Changhong Jiahua Holdings (HKG:8016) shares have continued recent momentum with a 31% gain in the last month alone. However, the annual gain of 9.2% wasn't so impressive.
All else being equal, a sharp share price increase should make a stock less attractive to potential investors. While the market sentiment towards a stock is very changeable, in the long run, the share price will tend to move in the same direction as earnings per share. The implication here is that deep value investors might steer clear when expectations of a company are too high. Perhaps the simplest way to get a read on investors' expectations of a business is to look at its Price to Earnings Ratio (PE Ratio). Investors have optimistic expectations of companies with higher P/E ratios, compared to companies with lower P/E ratios.
Does Changhong Jiahua Holdings Have A Relatively High Or Low P/E For Its Industry?
Changhong Jiahua Holdings's P/E of 6.34 indicates relatively low sentiment towards the stock. We can see in the image below that the average P/E (9.2) for companies in the electronic industry is higher than Changhong Jiahua Holdings's P/E.
This suggests that market participants think Changhong Jiahua Holdings will underperform other companies in its industry. While current expectations are low, the stock could be undervalued if the situation is better than the market assumes. If you consider the stock interesting, further research is recommended. For example, I often monitor director buying and selling.

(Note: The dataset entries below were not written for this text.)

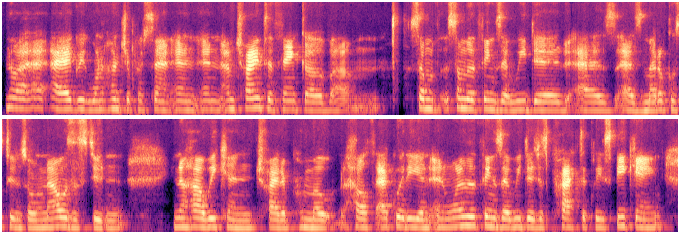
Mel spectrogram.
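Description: A woman physician from the United States, a native Spanish speaker, answers during a panel discussion over a video call from her office, using a laptop camera. She offers practical advice with animated hand gestures. Her voice is medium in pitch and a little fast.

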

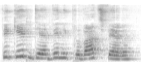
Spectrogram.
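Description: Stern, loud father in a storybook, read by a woman; roomy sound. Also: high voice, expressive, a little fast. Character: stern, anxious father in his forties. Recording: roomy echo.

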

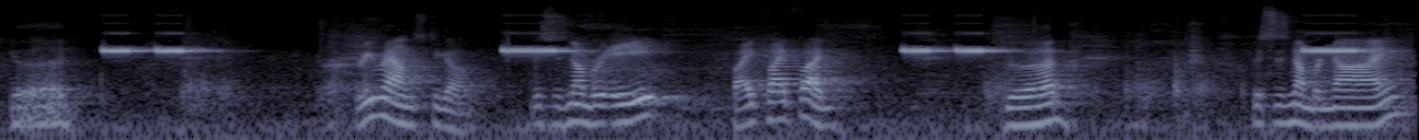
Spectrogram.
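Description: A man leading a group fitness class, calling out moves and counts with upbeat encouragement and frequent laughs. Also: mid-range voice. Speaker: fitness instructor. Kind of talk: coaching a live group class. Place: echoey gym with a group. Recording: echoey gym room, loud background noise.

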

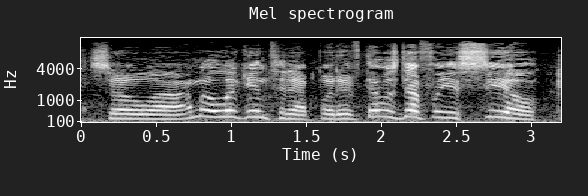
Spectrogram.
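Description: Man in his 30s, high voice, easygoing fishing host, loose and jokey, outdoors on camera mic, faint background hiss. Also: fast, a bit bright. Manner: easygoing, joking, lots of filler words. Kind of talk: casual outdoor fishing vlog. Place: outdoors by a canal. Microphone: camera mic, medium shot.

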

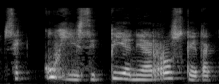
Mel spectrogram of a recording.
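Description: A woman reading a myth aloud as a storyteller, in a slow delivery that drifts into breathy whispers. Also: a little high. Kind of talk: storybook narration.

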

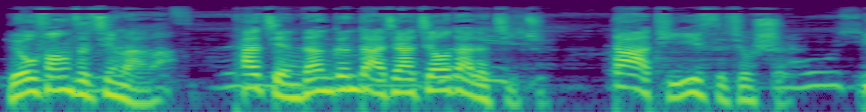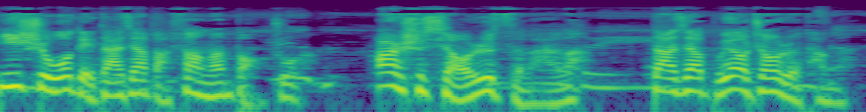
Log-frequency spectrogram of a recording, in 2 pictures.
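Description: A man narrates a television drama recap at a brisk clip. His voice sits a little high and moves up and down a lot as he tells the story. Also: very animated.

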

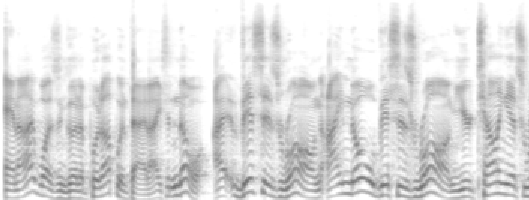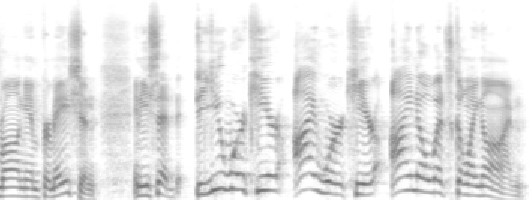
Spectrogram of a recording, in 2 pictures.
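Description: A man's voice: a little high, sing-song, normal speed, fairly bright tone. A man in his fifties from Canada, a travel vlogger telling an exasperated story straight to camera, gesturing as he retells an argument.

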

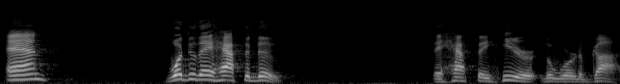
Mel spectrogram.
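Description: A man's voice: a little high, animated, takes it slowly, a bit bright. A middle-aged man preaching a sermon in a church sanctuary, emphatic, with rhetorical questions, on a headset mic. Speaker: pastor. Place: church sanctuary, medium-sized, indoors.

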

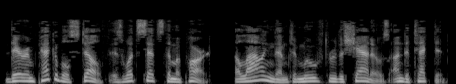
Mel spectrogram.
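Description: A male narrator reads a nature documentary script with a dramatic, sweeping delivery. His pitch rises and falls in a lively way, and his voice has a husky edge. The recording is dry and close, with no room sound. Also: fairly quick, no echo.

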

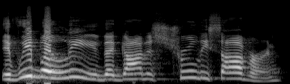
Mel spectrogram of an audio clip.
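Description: A pastor preaching a sermon in a lively, conversational way, full of rhetorical questions and little acted-out quotes. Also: male voice, extremely high pitch, normal speed. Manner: acts out everyday quotes in voices. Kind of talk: expository sermon.

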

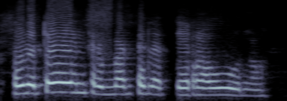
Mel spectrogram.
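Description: A woman's voice: fairly high pitch, fairly quick, mellow, no echo, rough recording. A woman from Ecuador, a comic author, presenting her books in a rambling, chatty way with many restarts over call audio. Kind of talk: online book fair presentation.

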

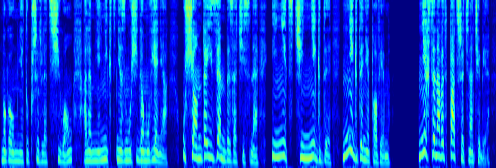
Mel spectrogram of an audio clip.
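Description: A woman voicing a stubborn, angry young girl who shouts back defiantly in a storybook reading. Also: on the low side, expressive, normal speed, dry recording, studio quality. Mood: furious, defiant.

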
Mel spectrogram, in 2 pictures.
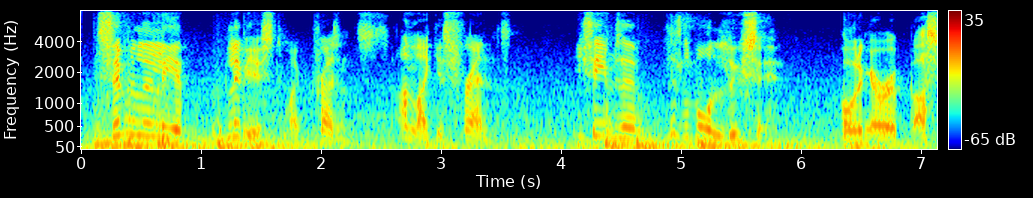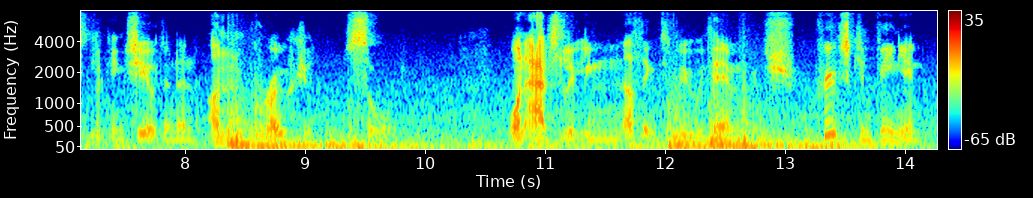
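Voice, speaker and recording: A man's voice: medium pitch, noisy background. A man hosting a gaming video, reading visual novel text aloud with dramatic narration and wry, incredulous asides.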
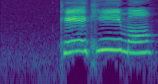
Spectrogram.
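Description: A child's voice chanting a letter and word of the Sindhi alphabet ("khe, khemo") in a sing-song recitation, starting about a second in after a silence.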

How Growth Rates Impact P/E Ratios
P/E ratios primarily reflect market expectations around earnings growth rates. If earnings are growing quickly, then the 'E' in the equation will increase faster than it would otherwise. And in that case, the P/E ratio itself will drop rather quickly. A lower P/E should indicate the stock is cheap relative to others -- and that may attract buyers.
Changhong Jiahua Holdings saw earnings per share improve by -4.2% last year. And its annual EPS growth rate over 5 years is 8.4%.
Remember: P/E Ratios Don't Consider The Balance Sheet
One drawback of using a P/E ratio is that it considers market capitalization, but not the balance sheet. In other words, it does not consider any debt or cash that the company may have on the balance sheet. Theoretically, a business can improve its earnings (and produce a lower P/E in the future) by investing in growth. That means taking on debt (or spending its cash).
Spending on growth might be good or bad a few years later, but the point is that the P/E ratio does not account for the option (or lack thereof).
How Does Changhong Jiahua Holdings's Debt Impact Its P/E Ratio?
Net debt is 47% of Changhong Jiahua Holdings's market cap. You'd want to be aware of this fact, but it doesn't bother us.
The Verdict On Changhong Jiahua Holdings's P/E Ratio
Changhong Jiahua Holdings has a P/E of 6.3. That's below the average in the HK market, which is 10.1. The company hasn't stretched its balance sheet, and earnings are improving. The P/E ratio implies the market is cautious about longer term prospects. What we know for sure is that investors are becoming less uncomfortable about Changhong Jiahua Holdings's prospects, since they have pushed its P/E ratio from 4.8 to 6.3 over the last month. For those who like to invest in turnarounds, that might mean it's time to put the stock on a watchlist, or research it. But others might consider the opportunity to have passed.
Investors should be looking to buy stocks that the market is wrong about. If the reality for a company is not as bad as the P/E ratio indicates, then the share price should increase as the market realizes this. We don't have analyst forecasts, but shareholders might want to examine this detailed historical graph of earnings, revenue and cash flow.
Of course you might be able to find a better stock than Changhong Jiahua Holdings. So you may wish to see this free collection of other companies that have grown earnings strongly.
If you spot an error that warrants correction, please contact the editor at firstname.lastname@example.org. This article by Simply Wall St is general in nature. It does not constitute a recommendation to buy or sell any stock, and does not take account of your objectives, or your financial situation. Simply Wall St has no position in the stocks mentioned.
We aim to bring you long-term focused research analysis driven by fundamental data. Note that our analysis may not factor in the latest price-sensitive company announcements or qualitative material. Thank you for reading.